    - address the problem of corruption in the law enforcement agencies.

    3. Elderly people

    - Ensure that all pensioners receive pension allowances to benefit from decent living standards.

    4. The LGBT community

    - Ensure that anti-discrimination legislation clearly includes the LGBT community;

    - promote tolerance and awareness of individual rights, introduce a state-level program of social support to the LGBT community and increase education of public servants in this field.

    5. The homeless

    - Promote and fund shelters for the homeless:

    - raise awareness through information campaigns to encourage the homeless to use such establishments.

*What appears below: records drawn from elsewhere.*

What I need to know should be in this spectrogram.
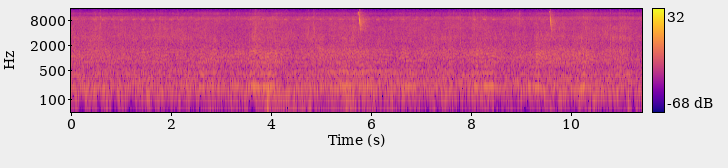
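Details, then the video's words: Hive entrance activity of honey bees on July 22nd, 2024, a constant low buzzing chorus of numerous bees, with passing individuals briefly louder and two faint high clicks. "Honey Bee Hive Entrance Activity"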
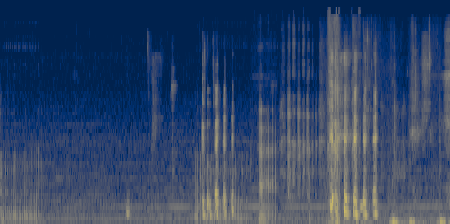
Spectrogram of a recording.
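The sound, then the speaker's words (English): Dogs pant in quick, breathy, rhythmic bursts, faint at first and louder in two clusters toward the end, over a low, steady purring rumble. “They continue to pant”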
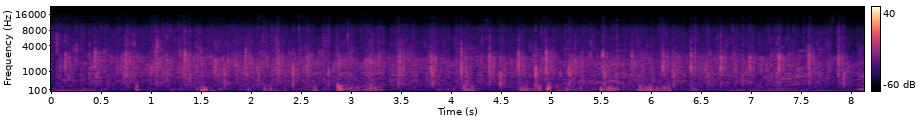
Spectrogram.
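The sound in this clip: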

The Health situation

    - Address the financial problems encountered by hospitals; renovate the dilapidated buildings, provide proper funding for medication and food, increase salaries in the public sector;

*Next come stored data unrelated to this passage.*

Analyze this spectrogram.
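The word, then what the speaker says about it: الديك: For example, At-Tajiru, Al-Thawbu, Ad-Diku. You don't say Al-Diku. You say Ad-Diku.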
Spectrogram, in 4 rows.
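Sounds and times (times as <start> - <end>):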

    - implement the legal framework in place regulating the involuntary admission of mentally disabled people;

    - urgently establish a National Action Plan to address the HIV/AIDS epidemic; raise awareness and promote HIV/AIDS education.

NGOs and civil society

    - Further develop the collaboration and dialogue between NGOs and the State.

1 Salov v. Ukraine of 6 September 2005; Svetlana Naumenko v. Ukraine of 9 November 2004

2 see Zubko and Others v. Ukraine of 26 April 2006

3 Assembly Opinion No.190 (1995)

4 among more than 100 judgments the best known are Dubenko v. Ukraine of 11 January 2005, Romashov v. Ukraine of 27 July 2004, Shmalko v. Ukraine of 20 July 2004, etc.

5 see Svetlana Naumenko v. Ukraine of 9 November 2004 and Merit v. Ukraine of 30 March 2004

6 as required by Assembly Opinion No. 190 (paragraph 11.vi) and paragraph 9 of the transitory provisions of the 1996 Constitution of Ukraine

7 Salov v. Ukraine of 6 September 2005; Nevmerzhytsky v. Ukraine of 5 April 2005; Dvoynykh v. Ukraine of 12 October 2006

8 Melnyk v.Ukraine of 26 March 2006

9 Nevmerzhitsky v. Ukraine of 5 April 2005

10 Recommendation n°1455, report 8655

11 PACE had already called upon Ukraine to improve the competition system when delivering licenses in Honouring the obligations and commitments by Ukraine. Doc. 10676 p.70 (19 September 2005)

12 www.pravda.com.ua/en/news/2005/7/23/658.htm

13 Orthodox believers are divided between the Ukrainian Orthodox Church - Moscow Patriarchate (UOC-MP), the Ukrainian Orthodox Church of the Kyivan Patriarchate (UOC-KP) and the Ukrainian Autocephalous Orthodox Church (UAOC).

14 http://www.usconstitution.net/const.html#Am1

15 UNESCO reports that 16% of primary school aged children are out of school.

16 Economist Intelligence Unit Report, Country Profile 2006 p.21